* Directions for this task *
The answer is the data repeated in full, with no pictures included.
#### Entries shown
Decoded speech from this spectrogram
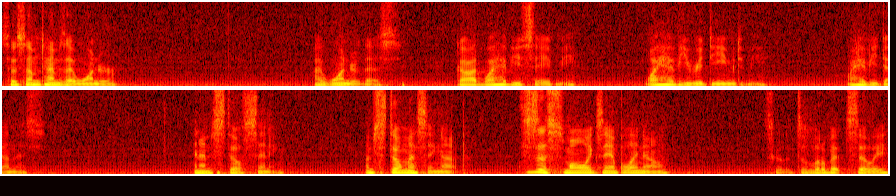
So sometimes I wonder I wonder this God, why have you saved me? Why have you redeemed me? Why have you done this? And I'm still sinning. I'm still messing up. This is a small example, I know. It's a little bit silly.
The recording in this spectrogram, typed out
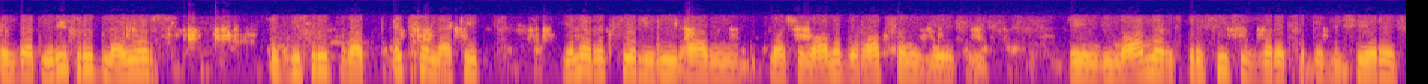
is dat hierdie groep leiers is die groep wat uitgelek het hele ruk voor hierdie um, nasionale beraad van die EFF en die name is presies soos wat dit gepubliseer is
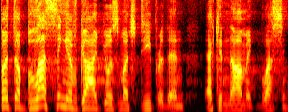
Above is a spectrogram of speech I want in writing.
but the blessing of God goes much deeper than economic blessing.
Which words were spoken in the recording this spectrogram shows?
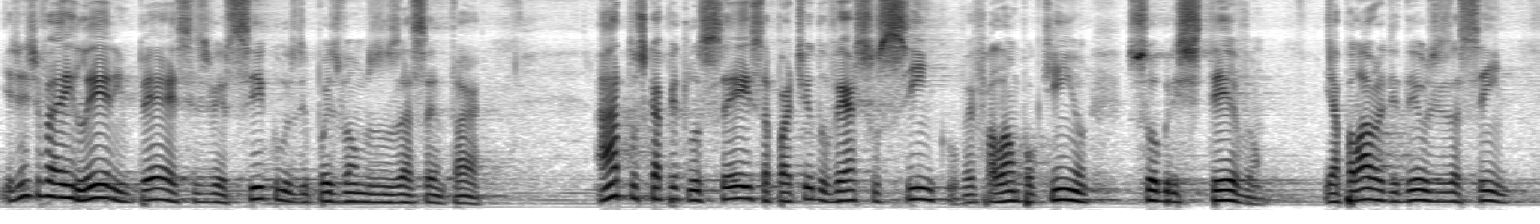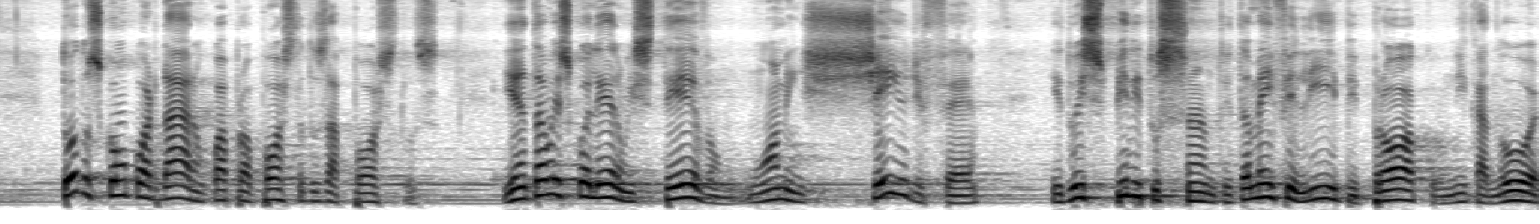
E a gente vai ler em pé esses versículos, depois vamos nos assentar. Atos capítulo 6, a partir do verso 5, vai falar um pouquinho sobre Estevão. E a palavra de Deus diz assim: Todos concordaram com a proposta dos apóstolos, e então escolheram Estevão, um homem cheio de fé e do Espírito Santo, e também Felipe, Prócoro, Nicanor,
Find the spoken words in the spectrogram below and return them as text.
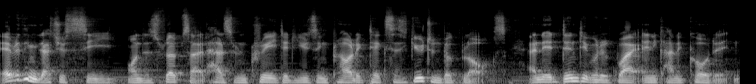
Everything that you see on this website has been created using Product X's Gutenberg blocks and it didn't even require any kind of coding.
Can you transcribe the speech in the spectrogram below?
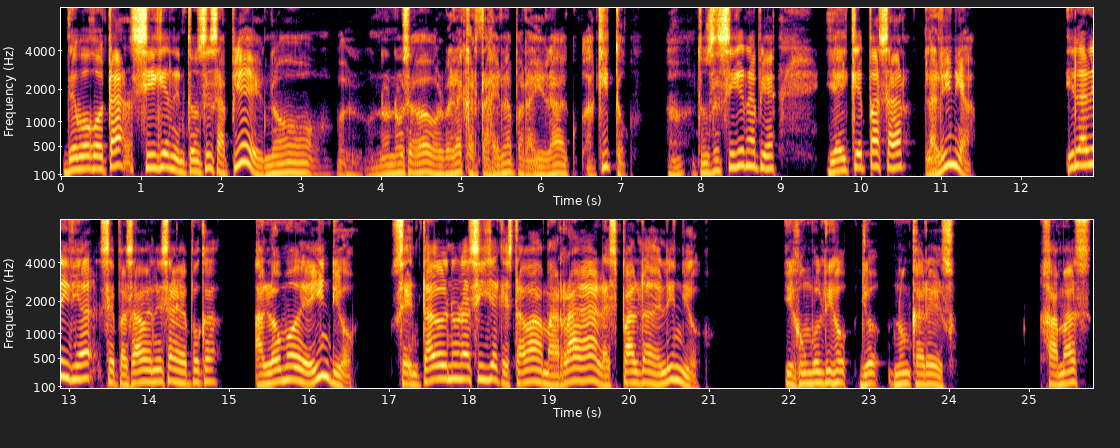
De Bogotá siguen entonces a pie, no, no, no se va a volver a Cartagena para ir a, Quito. Entonces siguen a pie y hay que pasar la línea. Y la línea se pasaba en esa época a lomo de indio, sentado en una silla que estaba amarrada a la espalda del indio. Y Humboldt dijo, yo nunca haré eso. Jamás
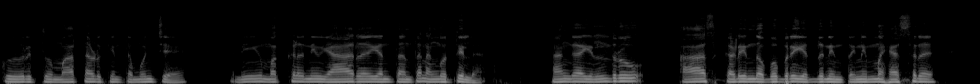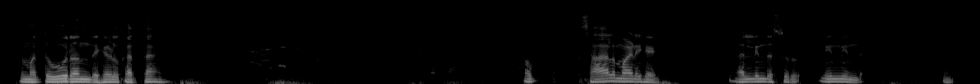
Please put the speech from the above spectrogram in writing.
ಕುರಿತು ಮಾತನಾಡೋಕ್ಕಿಂತ ಮುಂಚೆ ನೀವು ಮಕ್ಕಳು, ನೀವು ಯಾರು ಎಂತ ಅಂತ ನಂಗೆ ಗೊತ್ತಿಲ್ಲ. ಹಂಗೆ ಎಲ್ಲರೂ ಆ ಕಡೆಯಿಂದ ಒಬ್ಬೊಬ್ಬರೇ ಎದ್ದು ನಿಂತು ನಿಮ್ಮ ಹೆಸರು ಮತ್ತು ಊರಂದು ಹೇಳೋಕತ್ತ ಸಾಲ ಮಾಡಿ ಹೇಳಿ. ಅಲ್ಲಿಂದ ಶುರು, ನಿನ್ನಿಂದ. ಹ್ಮ್.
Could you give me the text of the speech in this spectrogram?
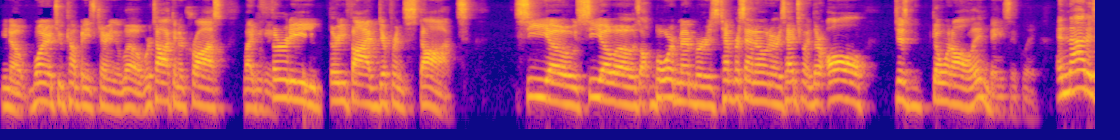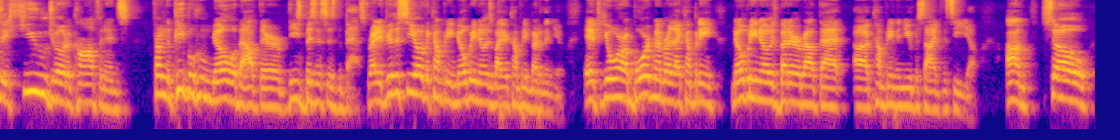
you know, one or two companies carrying the load. We're talking across like mm-hmm. 30, 35 different stocks, CEOs, COOs, board members, 10% owners, hedge fund. They're all just going all in basically. And that is a huge vote of confidence from the people who know about their these businesses the best, right? If you're the CEO of the company, nobody knows about your company better than you. If you're a board member of that company, nobody knows better about that uh, company than you besides the CEO. Um, so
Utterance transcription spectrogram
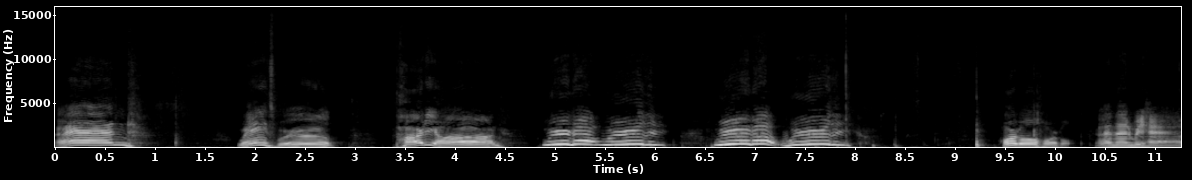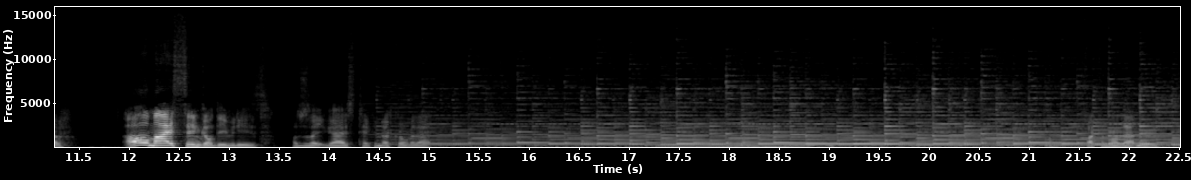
And Wayne's World. Party on. We're not worthy. We're not worthy. Horrible, horrible. And then we have all my single DVDs. I'll just let you guys take a look over that. Fucking love that movie.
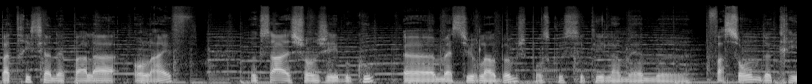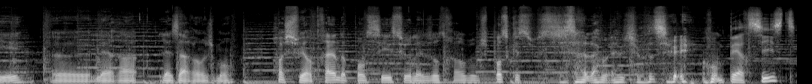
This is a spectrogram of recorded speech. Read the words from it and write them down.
Patricia n'est pas là en live. Donc, ça a changé beaucoup. Euh, mais sur l'album, je pense que c'était la même euh, façon de créer euh, les, ra- les arrangements. Oh, je suis en train de penser sur les autres albums. Je pense que c'est ça la même chose. On persiste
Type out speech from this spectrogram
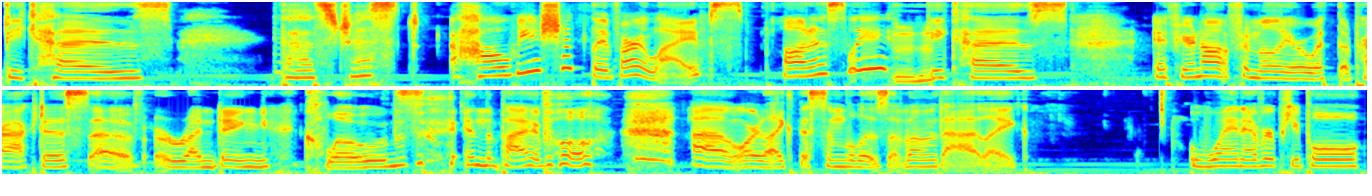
because that's just how we should live our lives, honestly. Because if you're not familiar with the practice of rending clothes in the Bible, uh, or like the symbolism of that, like whenever people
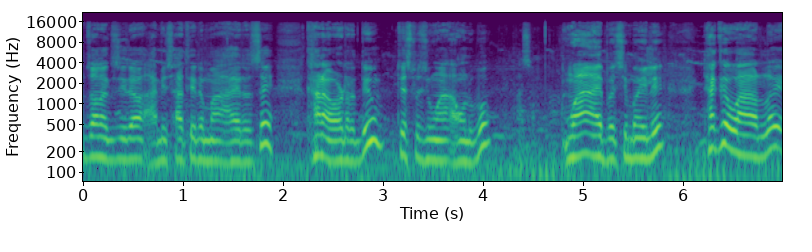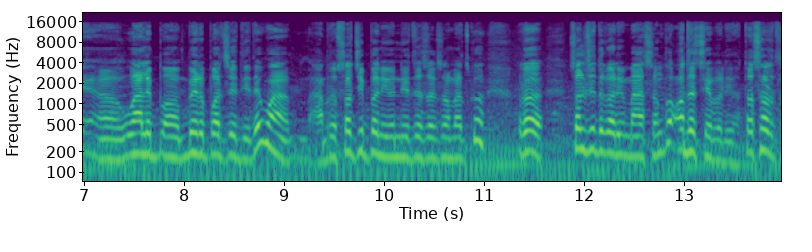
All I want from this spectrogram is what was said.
जनकजी र हामी साथीहरूमा आएर चाहिँ खाना अर्डर दिउँ। त्यसपछि उहाँ आउनुभयो। उहाँ आएपछि मैले ठ्याक्कै उहाँहरूलाई उहाँले मेरो परिचय दिँदै उहाँ हाम्रो सचिव पनि हो निर्देशक समाजको र चलचित्रकर्मी महासङ्घको अध्यक्ष पनि हो। तसर्थ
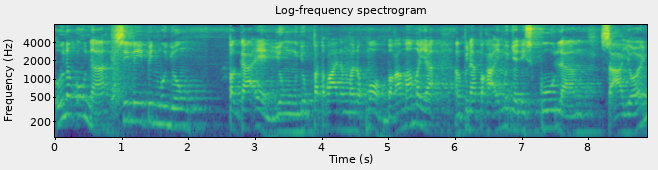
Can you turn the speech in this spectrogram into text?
Unang-una, silipin mo yung pagkain, yung yung patoka ng manok mo. Baka mamaya ang pinapakain mo diyan is kulang sa iron,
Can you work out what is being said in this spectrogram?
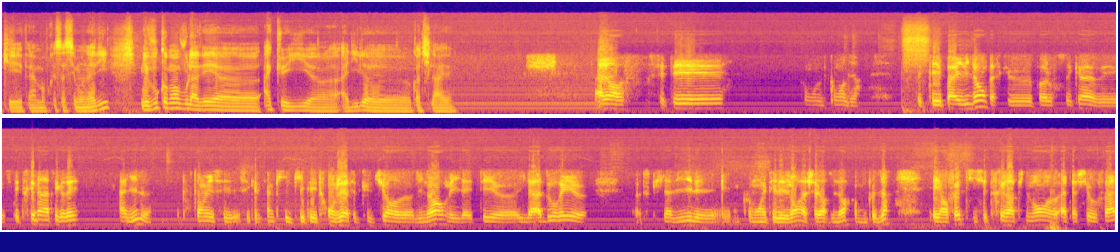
qui est, après ça c'est mon avis. Mais vous, comment vous l'avez accueilli à Lille quand il est arrivé? Alors, c'était. Comment, comment dire? C'était pas évident parce que Paul Fonseca avait- s'était très bien intégré à Lille. Pourtant, oui, c'est quelqu'un qui, qui était étranger à cette culture euh, du Nord, mais il a, été, euh, il a adoré euh, toute la ville et, et comment étaient les gens, la chaleur du Nord, comme on peut dire. Et en fait, il s'est très rapidement attaché aux fans,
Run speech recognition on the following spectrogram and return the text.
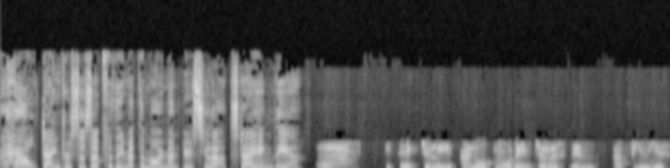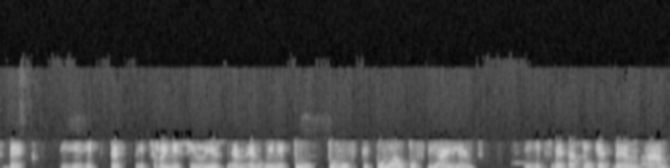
How dangerous is it for them at the moment, Ursula, staying there? Uh, it's actually a lot more dangerous than a few years back. It, it just, it's really serious, and, and we need to, to move people out of the island. It's better to get them um,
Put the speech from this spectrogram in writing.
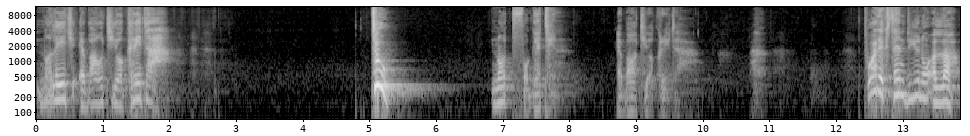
knowledge about your creator. Two, not forgetting about your creator. To what extent do you know Allah?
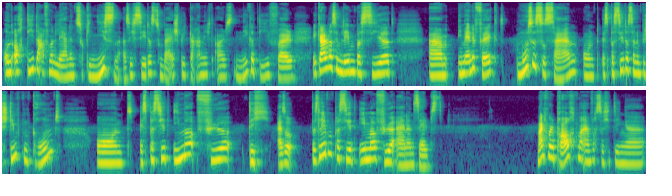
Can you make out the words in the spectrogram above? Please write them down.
Und auch die darf man lernen zu genießen. Also ich sehe das zum Beispiel gar nicht als negativ, weil egal was im Leben passiert, ähm, Im Endeffekt muss es so sein und es passiert aus einem bestimmten Grund und es passiert immer für dich. Also das Leben passiert immer für einen selbst. Manchmal braucht man einfach solche Dinge,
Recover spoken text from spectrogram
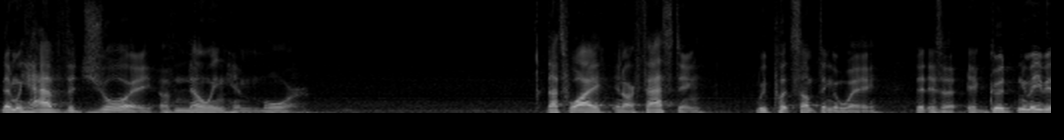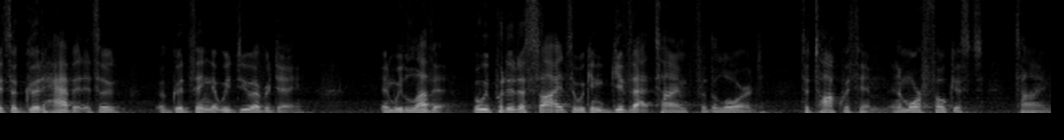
then we have the joy of knowing Him more. That's why in our fasting, we put something away that is a, a good, maybe it's a good habit, it's a, a good thing that we do every day, and we love it. But we put it aside so we can give that time for the Lord to talk with Him in a more focused time.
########
* Task answer *
Decoded speech from this spectrogram
So sometimes I wonder I wonder this God, why have you saved me? Why have you redeemed me? Why have you done this? And I'm still sinning. I'm still messing up. This is a small example, I know. It's a little bit silly.
The recording in this spectrogram, typed out
is dat hierdie groep leiers is die groep wat uitgelek het hele ruk voor hierdie um, nasionale beraad van die EFF en die name is presies soos wat dit gepubliseer is
Above is a spectrogram of speech I want in writing.
but the blessing of God goes much deeper than economic blessing.
Which words were spoken in the recording this spectrogram shows?
E a gente vai ler em pé esses versículos, depois vamos nos assentar. Atos capítulo 6, a partir do verso 5, vai falar um pouquinho sobre Estevão. E a palavra de Deus diz assim: Todos concordaram com a proposta dos apóstolos, e então escolheram Estevão, um homem cheio de fé e do Espírito Santo, e também Felipe, Prócoro, Nicanor,
Find the spoken words in the spectrogram below and return them as text.
Everything that you see on this website has been created using Product X's Gutenberg blocks and it didn't even require any kind of coding.
Can you transcribe the speech in the spectrogram below?
De Bogotá siguen entonces a pie, no, no, no se va a volver a Cartagena para ir a, Quito. Entonces siguen a pie y hay que pasar la línea. Y la línea se pasaba en esa época a lomo de indio, sentado en una silla que estaba amarrada a la espalda del indio. Y Humboldt dijo, yo nunca haré eso. Jamás
Please put the speech from the above spectrogram in writing.
ಕುರಿತು ಮಾತನಾಡೋಕ್ಕಿಂತ ಮುಂಚೆ ನೀವು ಮಕ್ಕಳು, ನೀವು ಯಾರು ಎಂತ ಅಂತ ನಂಗೆ ಗೊತ್ತಿಲ್ಲ. ಹಂಗೆ ಎಲ್ಲರೂ ಆ ಕಡೆಯಿಂದ ಒಬ್ಬೊಬ್ಬರೇ ಎದ್ದು ನಿಂತು ನಿಮ್ಮ ಹೆಸರು ಮತ್ತು ಊರಂದು ಹೇಳೋಕತ್ತ ಸಾಲ ಮಾಡಿ ಹೇಳಿ. ಅಲ್ಲಿಂದ ಶುರು, ನಿನ್ನಿಂದ. ಹ್ಮ್.
Could you give me the text of the speech in this spectrogram?
you know, one or two companies carrying the load. We're talking across like mm-hmm. 30, 35 different stocks, CEOs, COOs, board members, 10% owners, hedge fund. They're all just going all in basically. And that is a huge vote of confidence from the people who know about their these businesses the best, right? If you're the CEO of the company, nobody knows about your company better than you. If you're a board member of that company, nobody knows better about that uh, company than you besides the CEO. Um, so
Utterance transcription spectrogram
And Wayne's World. Party on. We're not worthy. We're not worthy. Horrible, horrible. And then we have all my single DVDs. I'll just let you guys take a look over that. Fucking love that movie.
This is a spectrogram of recorded speech. Read the words from it and write them down.
Patricia n'est pas là en live. Donc, ça a changé beaucoup. Euh, mais sur l'album, je pense que c'était la même euh, façon de créer euh, les, ra- les arrangements. Oh, je suis en train de penser sur les autres albums. Je pense que c'est ça la même chose. On persiste
Type out speech from this spectrogram
because that's just how we should live our lives, honestly. Because if you're not familiar with the practice of rending clothes in the Bible, uh, or like the symbolism of that, like whenever people
All I want from this spectrogram is what was said.
जनकजी र हामी साथीहरूमा आएर चाहिँ खाना अर्डर दिउँ। त्यसपछि उहाँ आउनुभयो। उहाँ आएपछि मैले ठ्याक्कै उहाँहरूलाई उहाँले मेरो परिचय दिँदै उहाँ हाम्रो सचिव पनि हो निर्देशक समाजको र चलचित्रकर्मी महासङ्घको अध्यक्ष पनि हो। तसर्थ
Can you turn the speech in this spectrogram into text?
Unang-una, silipin mo yung pagkain, yung yung patoka ng manok mo. Baka mamaya ang pinapakain mo diyan is kulang sa iron,
Can you work out what is being said in this spectrogram?
qui est, après ça c'est mon avis. Mais vous, comment vous l'avez accueilli à Lille quand il est arrivé? Alors, c'était. Comment, comment dire? C'était pas évident parce que Paul Fonseca avait- s'était très bien intégré à Lille. Pourtant, oui, c'est quelqu'un qui, qui était étranger à cette culture euh, du Nord, mais il a, été, euh, il a adoré euh, toute la ville et, et comment étaient les gens, la chaleur du Nord, comme on peut dire. Et en fait, il s'est très rapidement attaché aux fans,
Run speech recognition on the following spectrogram and return the text.
How dangerous is it for them at the moment, Ursula, staying there? Uh, it's actually a lot more dangerous than a few years back. It, it just, it's really serious, and, and we need to, to move people out of the island. It's better to get them um,
Put the speech from this spectrogram in writing.
knowledge about your creator. Two, not forgetting about your creator. To what extent do you know Allah?
Can you make out the words in the spectrogram above? Please write them down.
Und auch die darf man lernen zu genießen. Also ich sehe das zum Beispiel gar nicht als negativ, weil egal was im Leben passiert, ähm, Im Endeffekt muss es so sein und es passiert aus einem bestimmten Grund und es passiert immer für dich. Also das Leben passiert immer für einen selbst. Manchmal braucht man einfach solche Dinge,
Recover spoken text from spectrogram
then we have the joy of knowing Him more. That's why in our fasting, we put something away that is a, a good, maybe it's a good habit, it's a, a good thing that we do every day, and we love it. But we put it aside so we can give that time for the Lord to talk with Him in a more focused time.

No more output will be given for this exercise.